These definitions would make the auto-casting unambigious by restricting it to the actual needed case. Things like „if (a!=null && a instanceof B as b)“ or „while (a instanceof B as b)“ would still be possible while „if (!(a instanceof B as b))“ or „if (a instanceof B as b || a instanceof C as c)“ would not. To me, it seems as if this definition of an extended instanceof operator would solve the annoying casting syntax of these-days Java in this case while avoiding all the pathological cases described in the blog article and its discussion mentioned above. Futhermore, note that all the usual rules for casting and assinging new content to variable names still apply. So, when writing something like „a=new TypeA()„, it would create a new object and leave „b“ pointing to the old object. In the same way, b=new TypeB() would create a new object just as it would if „b“ was declared in these-days Java with the explicit cast at the beginning of the „if“ block.

Of course, all of this only is true if I do not miss something in my conclusions. But if this works out, I think it would be a nice little extension to the Java syntax which eradiactes a rather cumbersome shortcoming in the syntax. And, of course, it is all compiler-only. Anyone knowing how to write a JSR?

Jython memory leak/Out Of Memory problem

Note: This article has been unpublished for quite some time. It’s main parts date back to December 2007. Therefore, if some version number seem to be outdated – I am referring to the state it had back those days.

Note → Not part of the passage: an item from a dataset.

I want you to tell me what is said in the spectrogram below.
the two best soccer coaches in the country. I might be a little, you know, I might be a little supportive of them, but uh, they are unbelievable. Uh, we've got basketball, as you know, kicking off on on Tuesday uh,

We have a Java application with embedded Jython scripting engine. The Jython scripts do mass computations on data sets. So far, we had 3000-4000 data sets in one chunk maximum. Now, a new customer starts and will have 8000 and more data sets.

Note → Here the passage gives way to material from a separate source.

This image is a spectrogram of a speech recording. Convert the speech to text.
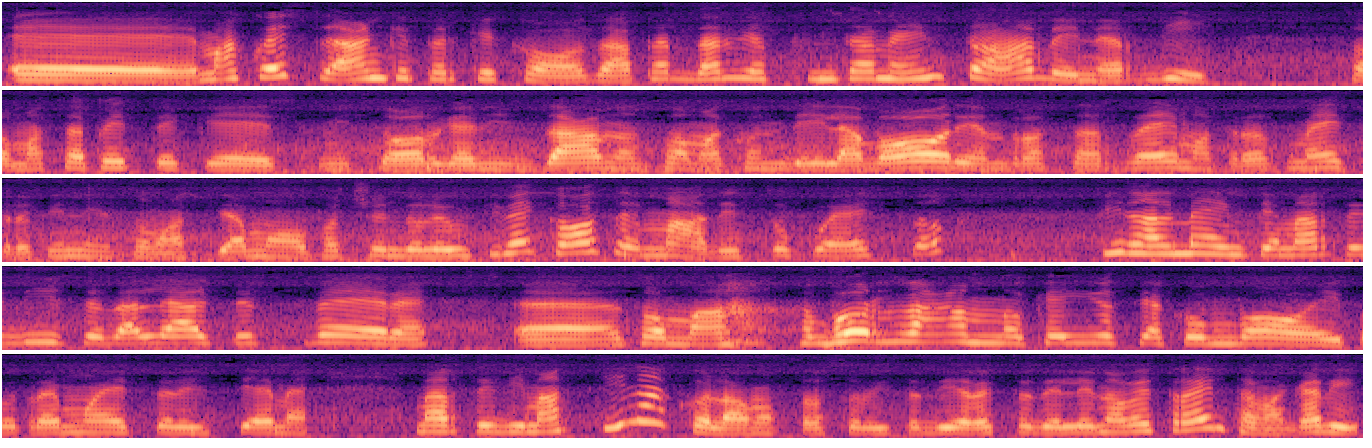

„No big deal,“ I thought. And started the test run one day before our customer will have the whole thing running on the production system for the first time. Computation starts: 1000… 2000… 3000… 4000… 5000… bang „Out of memory. You should try to increase heap size“. The server application halts completely and without any further warning.

I’m a bit shocked. The big problems always arise at place where one would definitely not expect them. I start circumvention attempts: Splitting the run into smaller chunks – does not work. Reinitializing the Jython environment periodically – makes things worse. Replacing our rather outdated (but otherwise functional) Jython 2.1 with the then-current Jython 2.2.1 – does not matter. I do not seem to have a chance to cycle more than about 5200 times through the script before I catch an „Out of memory“ situation – or have to restart the whole server process.

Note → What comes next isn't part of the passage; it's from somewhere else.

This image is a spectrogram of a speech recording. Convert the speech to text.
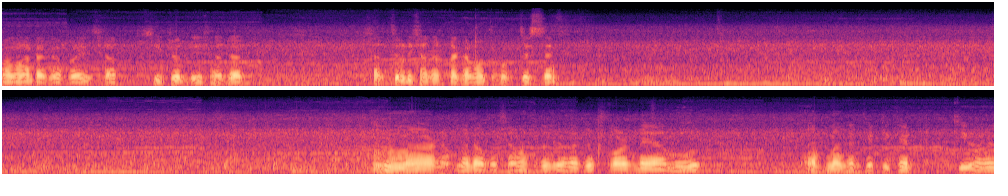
বাংলা টাকা প্রায় সাত, ছিচল্লিশ হাজার, সাতচল্লিশ হাজার টাকার মতো পড়তেছে। আর আপনারা অবশ্যই আমার সাথে যোগাযোগ করলে আমি আপনাদেরকে টিকিট কীভাবে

Weird. What should I tell the customer? „Well, you cannot run your computations in one step. Start with the first half, then call us, we will restart the server, then do the second half.“ ??? Not a really professional way of doing things. Even more surprising, looking at the memory situation with Runtime.freeMemory() and friends shows that there is no shortage of memory at all. Actually, when the application crashes, it has used not more than 600 MB out of 2048 MB heap space and more than 50 MB are marked as „free“. This is not precisely what I would summarize as „out of memory“…

Finally, poking Google once more brings the solution. I find an article about just a similar problem. Fortunately, it has a solution and even explains what’s going on: Jython has an internal mapping of PyXXX wrappers to Java objects. The default configuration uses normal references which makes these mappings resistant to garbage collection. Due to mechanisms I do not fully understand, this leads to enormous growth of the mapping set and finally an out-of-memory-situation with the internal resource management.

Fortunately, the solution is as simple as putting a

System.setProperty(„python.options.internalTablesImpl“,“weak“);

somewhere in the code before the Jython subsystem is initialized. Then, the internal table is built with weak references and suddenly, everything runs smoothly. The 8000 data sets are no problem any more and I can deliver the application as expected. Lucky me.

There is only one question remaining: What kind of parapsychological abilities are developers expected to have to find such a solution without having the luck to find an article describing this. And: Why the heck does Jython not use weak references as default? I could not find any problems or even speed penalties.